A Working Example: RIF Storage
Finding working examples of blockchain technology and decentralized storage is not difficult. RIFOS, developed by Rootstock (a sidechain on top of Bitcoin that enables developers to create, import and deploy smart contracts), acts as a third layer on top of Bitcoin’s network . One of the solutions this technology provides is RIF Storage, or decentralized storage over the blockchain.
More specifically, RIF Storage provides encrypted storage and streaming of information. It also provides exposure to a library of different storage systems making use of blockchain technology. It is a “gateway” to unlocking the full potential of this concept.
Among the libraries one can access through RIF Storage are Swarm and IPFS, or the InterPlanetary File System. This latter solution acts as a protocol and P2P network for storing and sharing data. Files are given a unique identifier through its content-addressing solution.
There are some similarities between IPFS and BitTorrent. Both options allow for receiving and hosting content. However, with IPFS, network users all hold a piece of the total data, negating the central point of failure problem. IPFS has been used by the Catalan Pirate Party and Filecoin in an official capacity.
The Swarm Partnership
The partnership between RIFOS and Swarm tackles a different approach. Several milestones need to be achieved in the process. To do so, both teams have agreed to complete this rollout throughout multiple phases.
Building a multi-chain decentralized storage solution will not come easy. Even when it exists, it is crucial to get people excited about such a venture. During the first stage of development, there will be an incentive for users downloading content from the network.
For those looking to upload content, they will have to wait until phase 2. In this iteration, there will be the addition of spam protection. It is not intended to have everyone upload literally everything to the network. Instead, the developers intent to make the uploading of files subject to optional payments.
In the final phase, the network will introduce market-driven prices for accessing and distributing content over the network.
Summarizing, RIF’s partnersip with Swarm will include the following phases:
Phase 1: This phase is launching soon on testnet and incentivizes fair use of the network between the peers by paying them for downloading content.
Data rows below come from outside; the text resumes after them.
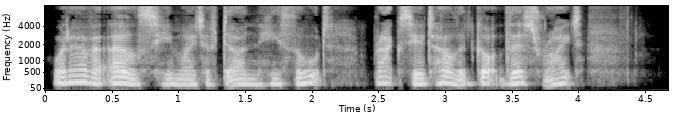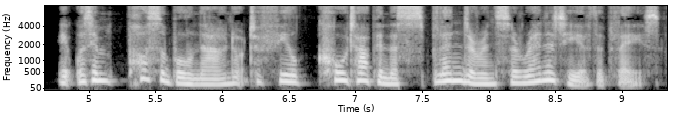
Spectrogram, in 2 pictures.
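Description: A woman reading an audiobook passage in measured, descriptive narration. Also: low voice, mellow, husky, no room sound, clean studio sound. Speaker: audiobook reader. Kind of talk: scripted narration.

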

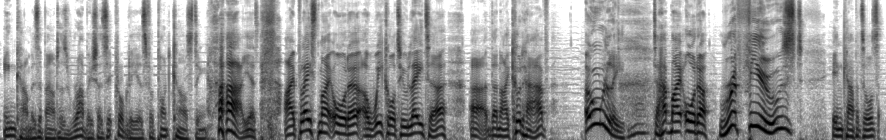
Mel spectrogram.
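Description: A man's voice: medium pitch, sing-song, measured pace, soft background music. A man hosting a podcast, reading aloud and chatting in a theatrical, emphatic way with joking asides. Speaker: podcast host.

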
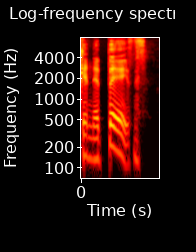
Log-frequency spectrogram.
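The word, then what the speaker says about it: canapés: No, it's pronounced canapes.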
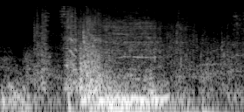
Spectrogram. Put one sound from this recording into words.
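A magical blast booms with a deep rumble.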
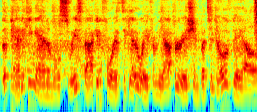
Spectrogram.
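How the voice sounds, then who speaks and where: A man's voice: medium pitch, lively intonation, brisk. A man reading scripted narration as the narrator of a scary video countdown. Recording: distant, roomy playback with loud noise.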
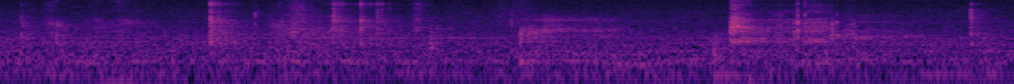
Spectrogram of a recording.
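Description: Light metal clicks and taps from a vape box mod's metal casing and hinged top cap being handled, a handful of sharp clicks spaced roughly a second apart.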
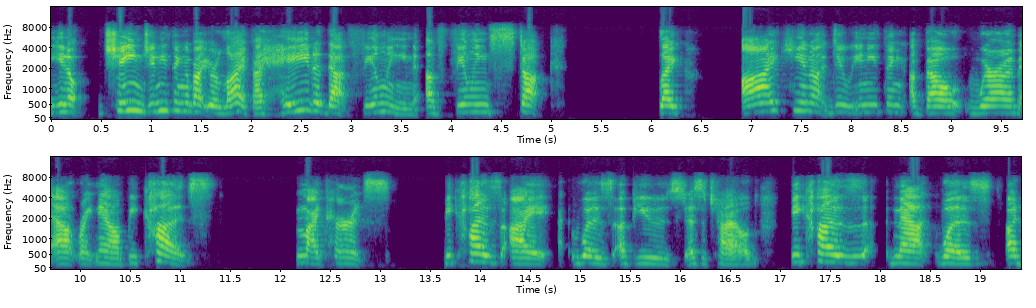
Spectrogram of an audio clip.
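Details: Adult speaker; normal speech.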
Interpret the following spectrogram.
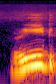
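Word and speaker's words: read: अभी तक करेक्ट है रीड कब गर्भवती क्या होता है रीड कर भरत इन उच्चारण में रेड पढ़ा जाता है लेकिन स्पेलिंग रीड जैसा ही होता है यह अभी तक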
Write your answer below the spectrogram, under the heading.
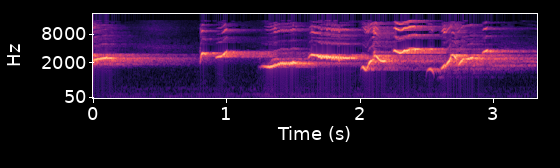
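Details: Training song of a white-rumped shama meant to excite a mute bird into song: long steady whistles that jump up, slide and climb in quick linked notes, over a soft low hum.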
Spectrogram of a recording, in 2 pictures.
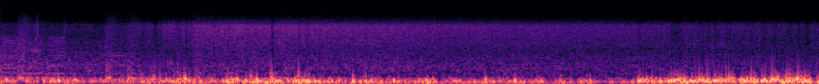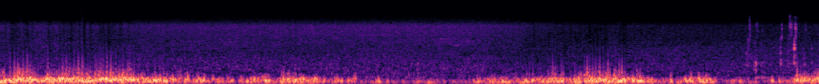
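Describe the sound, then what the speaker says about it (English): Breezy wind gusting outdoors at a Yukon campsite, buffeting the microphone in a steady, loud, broadband roar with rustling swells and brief dips, and no voices. "It's a little breezy out here today."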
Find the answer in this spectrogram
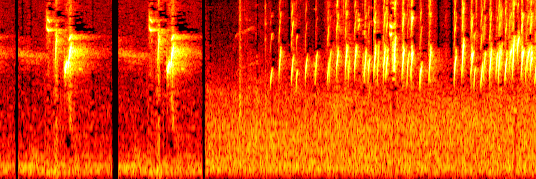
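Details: European goldfinch in batbata style, aimed at making a pet goldfinch sing strongly: two sharp rising call notes a second apart, then an accelerating burst of rapid liquid twittering.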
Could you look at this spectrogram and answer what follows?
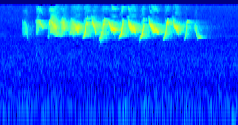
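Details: Goldfinch giving a lively string of rapid, high, tinkling twitters lasting about two seconds, notes sliding down in pitch, with quiet background noise.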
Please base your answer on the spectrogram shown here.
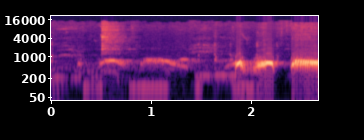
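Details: Spotted dove, tekukur or derkuku, in a recording used as a lure to prompt singing: soft faint cooing at first, then two clearer short coos and a final loud sustained coo, with low thumping sounds and a brief hiss.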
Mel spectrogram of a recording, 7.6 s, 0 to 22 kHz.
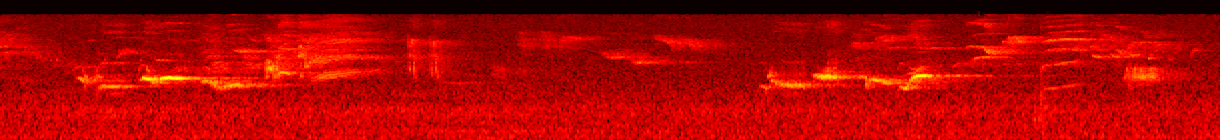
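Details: Bird singing at 3 a.m. in a yard; two bursts of varied twittering phrases with whistled notes and trills around the middle-high range, separated by a few seconds of quiet background hum.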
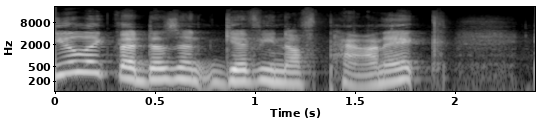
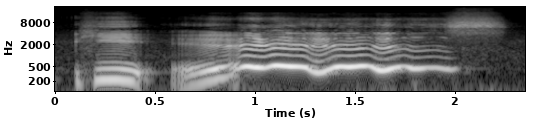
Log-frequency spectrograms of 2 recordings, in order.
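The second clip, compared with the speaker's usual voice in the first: jumps high on he is; surprised spotting; 6 dB louder than usual. Acted. Rescuer finding the trapped person, high and surprised. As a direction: catch sight of him, surprised.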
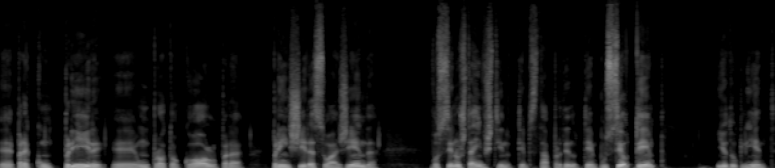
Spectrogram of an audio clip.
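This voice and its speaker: A man's dark, mellow voice at medium pitch, with lively intonation, on a very clean recording against a silent background. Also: moderate pace, dry, close sound with no echo. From Portugal. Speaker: sales director. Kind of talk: casual interview chat.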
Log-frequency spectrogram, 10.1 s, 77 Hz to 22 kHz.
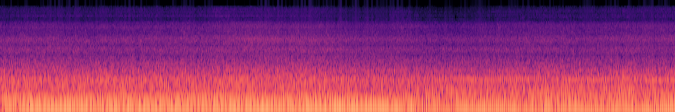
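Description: Mercedes Actros MP4 truck's diesel engine pulling hard with a deep, steady drone as the truck and trailer creep up a snow-covered climb; the drone drops a little about six seconds in.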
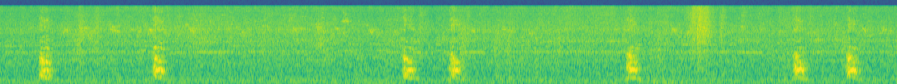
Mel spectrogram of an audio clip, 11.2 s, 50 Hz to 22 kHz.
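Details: Repeated short barks, eight in all, from a brindle pit bull aged 9.5 years, mostly in pairs with gaps of one to two seconds, over a continuous low hum.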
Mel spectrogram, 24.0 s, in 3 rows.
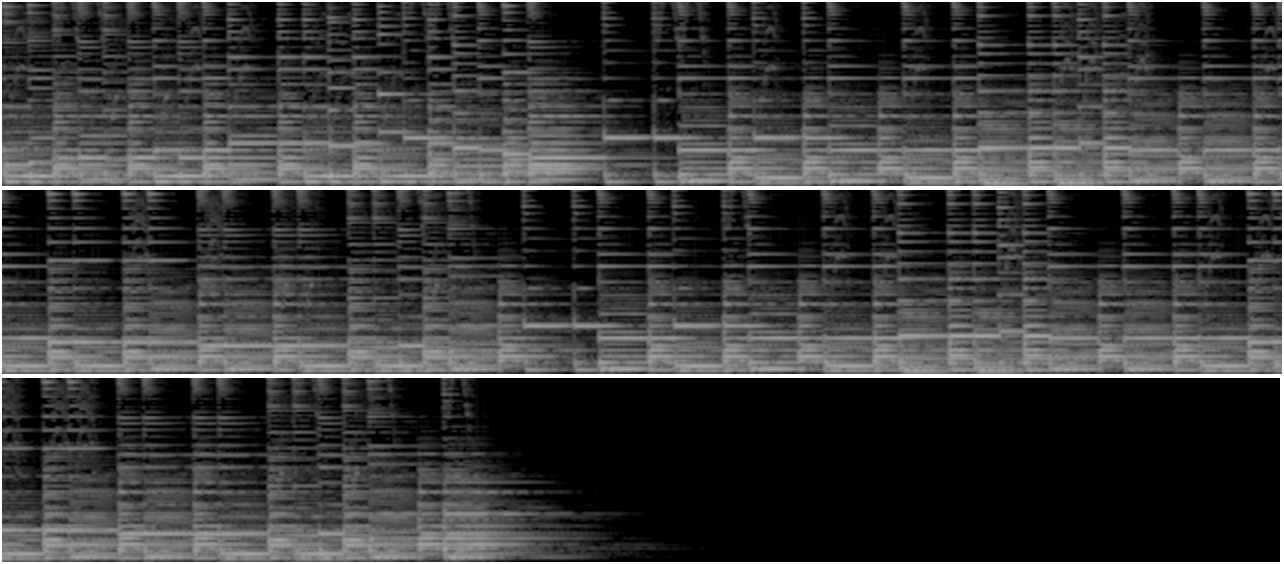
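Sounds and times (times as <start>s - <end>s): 
tarantella on mandolin: 0.0s - 19.2s.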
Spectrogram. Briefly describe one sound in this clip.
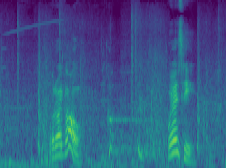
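A young man exclaims loudly into a microphone, his voice rising and falling.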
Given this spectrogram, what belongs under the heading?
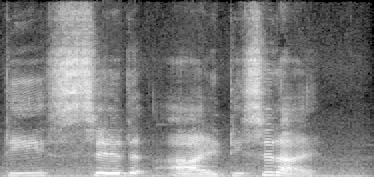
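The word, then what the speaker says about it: Decidueye: I think I'm gonna pronounce D-Sweet-I? Oh, that was totally wrong. D-Sid-I.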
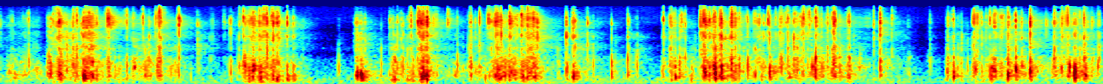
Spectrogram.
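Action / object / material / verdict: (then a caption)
scrape / thin plastic food wrapper / plastic / none. A hand-sized, full clear crinkly plastic wrapper around a Double Chocolate muffin is crinkled and rubbed between the fingertips of both hands. Dense, bright crackling bursts come in several waves with brief quiet gaps, with almost no low end.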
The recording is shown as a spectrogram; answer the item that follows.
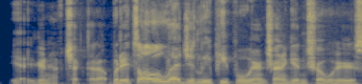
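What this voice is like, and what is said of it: Strong New Mexican accent. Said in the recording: “I'm from New Mexico. I have a crazy-ass accent.”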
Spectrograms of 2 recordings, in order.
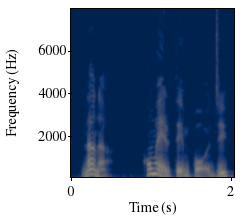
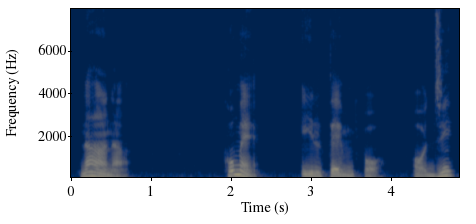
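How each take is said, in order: First: Said in the usual way. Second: Spike "com'è", then ease slowly into "il tempo oggi"; accent on com'è. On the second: Shown as a demonstration. Teacher marking where the accent falls, com'è peaked. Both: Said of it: "pay attention to the accent".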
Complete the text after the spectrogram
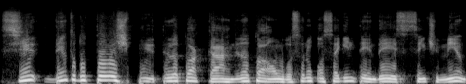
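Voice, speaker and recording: A man with a dark, mellow tone and fairly high pitch with ordinary pitch variation talks at a very fast pace with very even loudness, the sound dry and close with no echo. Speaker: lay preacher. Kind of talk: sermon.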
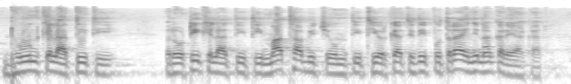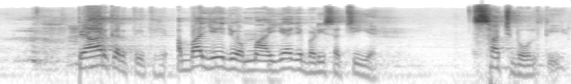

The payment will be done off-chain.
Phase 2: This phase will add spam protection by making uploading content optionally paid similar to how you can choose to pay transaction fees in the Bitcoin network.
Phase 3: The final phase will provide decentralized persistence and market-driven prices.
How Will it Work?
Uploading content to the network will be done through Swarm nodes and the RIF Storage user interface. Every file uploaded to the network is automatically split into smaller pieces. Those pieces will be distributed to the network after being encrypted and mapped as a Merkle Tree.
For downloading content, the same process applies, but in reverse. Different pieces of a file are located through the Merkle Tree, decrypted, and put together again to form the complete file.
Users taking care of storing the pieces of a file will need to be incentivized. This will occur through the Swarm Account Protocol, under which nodes serve equal amounts of download and upload volume. As certain thresholds are met, payment requests are sent out by the node. Any node not meeting the standards of settling debt on time will risk disconnection from the network as a whole.